A little more than halfway through this book is a poem titled, “Googling Soni Sori”, referring to the 44-year-old tribal activist from Chhattisgarh, accused of being a Naxalite activist. If you do search for her online, you are likely to find videos of Sori describing how she was tortured in prison and the appalling conditions inside Indian jails. “Who is responsible for my condition?” the third line of the poem demands. This line is repeated like a refrain towards the end of the poem. “I found you”, writes Bolger, “a two-minute clip / wild haired moaning / cuffed to a hospital bed”. For Bolger — and many of her readers — this might as well have been a discovery of India.
A little later, there are three ghazals — one dedicated to Parveena Ahangar, the Kashmiri activist who has become a face of the movement to find people made to disappear in the conflict-ridden region since the disappearance of her Javaid in 1991; the second to a Kashmiri teenage girl; and the third to Asifa, the eight-year-old girl who was raped and murdered in Kathua in January last year. Kashmir has been the focus of international media since February this year when a terror attack in Indian paramilitary forces led to skirmishes between Indian and Pakistani forces, and later the sudden removal of the semi-autonomy the region enjoyed.
As Kashmir remained under lockdown, Ahangar wrote in The Guardian: “Between 8,000 and 10,000 Kashmiris have been victims of enforced disappearance. I was never a political person but the fire of my own suffering and anguish of other parents prompted me to start the Association of Parents of Disappeared Persons.” In the poem, Bolger adopts Ahangar’s voice: “When he disappeared my fear went away / I approached the armed men under sun and moon. / I searched camps, hospitals and jails / where is he? Can my child see the moon?” These poems open up Bolger — and her audience — to an India changing swiftly.
A COMPOUND OF WORDS; Author: Fiona Bolger; Publisher: Yoda Press; Price: Rs 195; Pages: 92
Bolger’s critics would have found it easy to describe her as a sceptical European who can only see problems in India. (Bolger is Irish and has lived in India for years; this is her first collection.) But they will find it difficult to prove such an accusation because of the empathy with which she describes so many things about the country which played generous host to her. Her brief biography claims that she “is interested in the poems found in the cracks between borders”. This book is ample proof of this desire to excavate.

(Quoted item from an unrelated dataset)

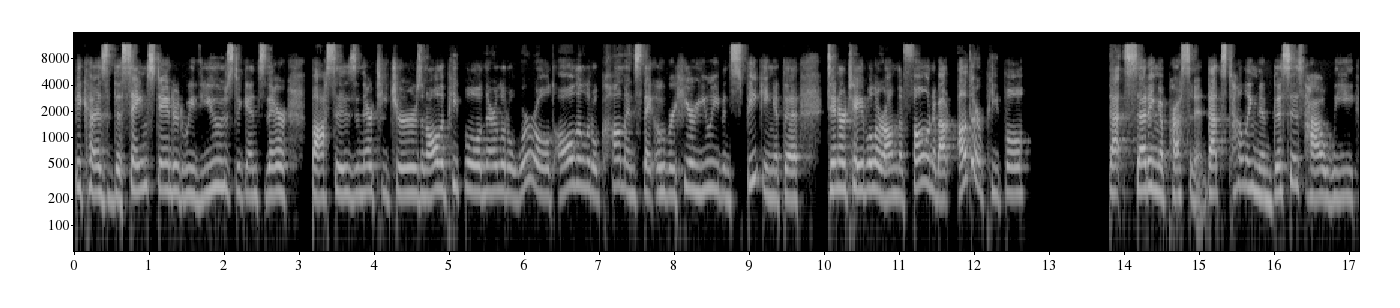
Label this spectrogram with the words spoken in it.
because the same standard we've used against their bosses and their teachers and all the people in their little world, all the little comments they overhear you even speaking at the dinner table or on the phone about other people, that's setting a precedent. That's telling them this is how we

This is nowhere more evident than in the “Allahabad Sonnets” — a sequence of 10 sonnets in the middle of the book. These poems have a protagonist (perhaps a stand-in for the poet herself, who can tell?) exploring Allahabad. “She maps that city with her feet / her tongue tastes each corner / Katra market potato fry in leaf kattori / cows patiently waiting their turn”. It is the description of a summer evening that she can almost taste on her tongue: “creamy dahi and gulab jamun in hot syrup, ladled / from pan to clay pot, oozing through the pores / She holds the touch of leaf and clay and skin / in her hand as the loo blows through her.” A reader willing to partake of the poet’s imagination can taste the gulab jamun, can feel the hot air.
One of the final poems of the book is “A foreigner is someone who makes us feel we belong”, dedicated to novelist Amitava Kumar who has most recently written a book called Immigrant, Montana about an academic who goes from an Indian village to a US campus. In the poem, the poet self-consciously describes herself as: “Firangi, but a friendly firangi / a lal didi, a pumpkin head / …Difference noted, acknowledged / appreciated, mostly ignored.” For anyone who has travelled even a little, differences among cultures are often a reminder of greater links between them.
This book, with its mixture of words and conflicts and cuisines, does a great job of it.